Summary: Stacy is the biological mother of LeAntonaé D., Le’Than P., Le’Anthony D., Le’Yonnie D., and Legend D. The children’s father was subject to the same judicial proceedings but was not part of the appeal. LeAntonaé and Le’Than have been in foster care since December 2017. Le’Anthony and Le’Yonnie have been in out-of-home placement since September 2018. Legend has been in out-of-home placement since March 2019.

In September 2018, LeAntonaé and Le’Than were adjudicated to be children within the meaning of Neb. Rev. Stat. § 43-247(3)(a) because Stacy failed to provide proper parental care, support, and/or supervision for the children and, subsequently, they were at risk for harm. In November 2018, the juvenile court stated that the permanency objective as to LeAntonaé and Le’Than was reunification.

In April 2019, the juvenile court adjudicated Le’Anthony, Le’Yonnie, and Legend to be within the meaning of § 43-247(3)(a) based on Stacy’s admission to the allegations that she currently had an open juvenile docket; that she failed to reunify with her children under that docket; and that the children were at risk of harm.

On May 21, 2019, the juvenile court refused to adopt the DHHS’ recommendation that the permanency objective for all five children be changed to reunification concurrent adoption. Instead, the court ceased further reasonable efforts at reunification and returned the case to DHHS for “alternative permanency planning recommendations.” At a hearing on June 20, 2019, the court changed the recommended permanency objective from reunification to adoption.
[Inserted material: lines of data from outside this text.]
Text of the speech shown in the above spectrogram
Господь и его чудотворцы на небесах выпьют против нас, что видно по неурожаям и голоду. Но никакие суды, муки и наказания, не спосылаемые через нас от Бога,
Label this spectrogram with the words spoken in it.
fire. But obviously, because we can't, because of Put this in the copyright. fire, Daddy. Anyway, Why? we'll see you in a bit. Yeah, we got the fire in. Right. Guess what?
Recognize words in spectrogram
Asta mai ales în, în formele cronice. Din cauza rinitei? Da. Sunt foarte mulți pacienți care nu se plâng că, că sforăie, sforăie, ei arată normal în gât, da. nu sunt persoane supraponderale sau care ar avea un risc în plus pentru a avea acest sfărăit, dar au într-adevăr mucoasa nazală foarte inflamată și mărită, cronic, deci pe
Stacy filed her notice of appeal on July 18, 2019, stating that she intended to appeal the court order dated June 21, 2019. On appeal, Stacy argued that the juvenile court erred by failing to order a rehabilitation plan, in determining that reasonable efforts at reunification were not required, and by failing to hold a hearing under Neb. Rev. Stat. § 43-283.01(6).
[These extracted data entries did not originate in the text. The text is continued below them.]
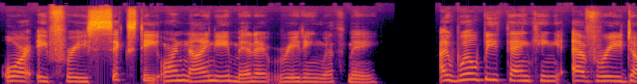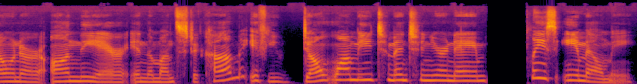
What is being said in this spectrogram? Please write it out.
or a free 60 or 90 minute reading with me. I will be thanking every donor on the air in the months to come. If you don't want me to mention your name, please email me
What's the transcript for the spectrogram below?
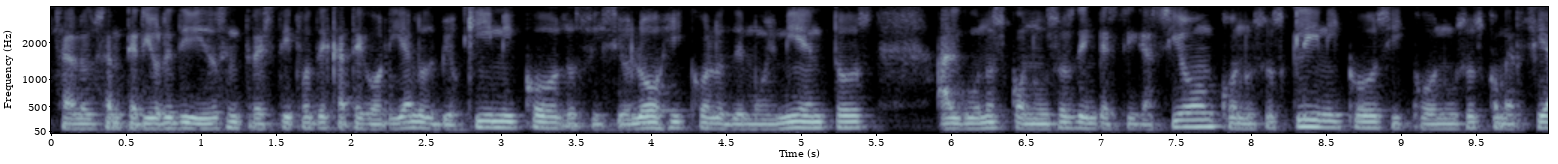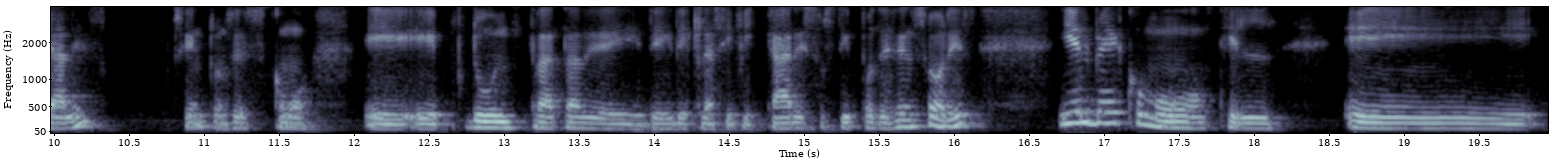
o sea, los anteriores divididos en tres tipos de categoría, los bioquímicos, los fisiológicos, los de movimientos, algunos con usos de investigación, con usos clínicos y con usos comerciales, ¿sí? Entonces, como eh, Dun trata de, de, clasificar estos tipos de sensores, y él ve como que el eh,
The issue in this case is a jurisdictional one. Before reaching the legal issues presented for review, the appellate court must first determine whether it has jurisdiction over the matter before it. An order in a juvenile court proceeding is final and appealable if it affects a parent’s substantial right to raise her child. In re Interest of Octavio B. et al., 290 Neb. 589 (2015).

Stacy’s assignments of error and arguments on appeal all relate to the hearing on April 30th and the subsequent court order filed on May 21st. However, Stacy waited to file her appeal until after the June 21st order. If the May 21st order affected Stacy’s substantial right, it had to be appealed within 30 days of that order. However, if the May 21st order was part and parcel of the June 21st order, then Stacy’s appeal was timely, and the Court of Appeals has jurisdiction.

The April 30th hearing was an original disposition and permanency planning hearing for Le’Anthony, Le’Yonnie, and Legend. It was a review and permanency planning hearing for LeAntonaé and Le’Than. In general, dispositional orders are final and appealable. However, a review order does not affect a parent’s substantial right if the court adopts a permanency plan that is almost identical to the plan that the court adopted in a previous disposition.

The subsequent May 21st order rejected the requirement for further reasonable efforts and a permanency objective of reunification. The May 21st order affected Stacy’s substantial right to raise her children because the order to cease reasonable efforts was an important step in proceedings that could lead to the termination of Stacy’s parental rights. This May 21st order was a final, appealable order and should have been appealed within 30 days.

However, while the May 21st order ceased reasonable efforts and rejected a permanency plan of reunification, it did not specify a new permanency plan. A new permanency plan of adoption was not implemented until the June 21st order. Stacy did timely appeal the June 21st order, but none of her assignments of error or arguments were specific to the June 21st order. All of Stacy’s assignments of error related to the May 21st order. The Court held that Stacy could not use an appeal of the June 21st order to collaterally attack the earlier May 21st order.

The Court of Appeals dismissed Stacy’s appeal for lack of jurisdiction.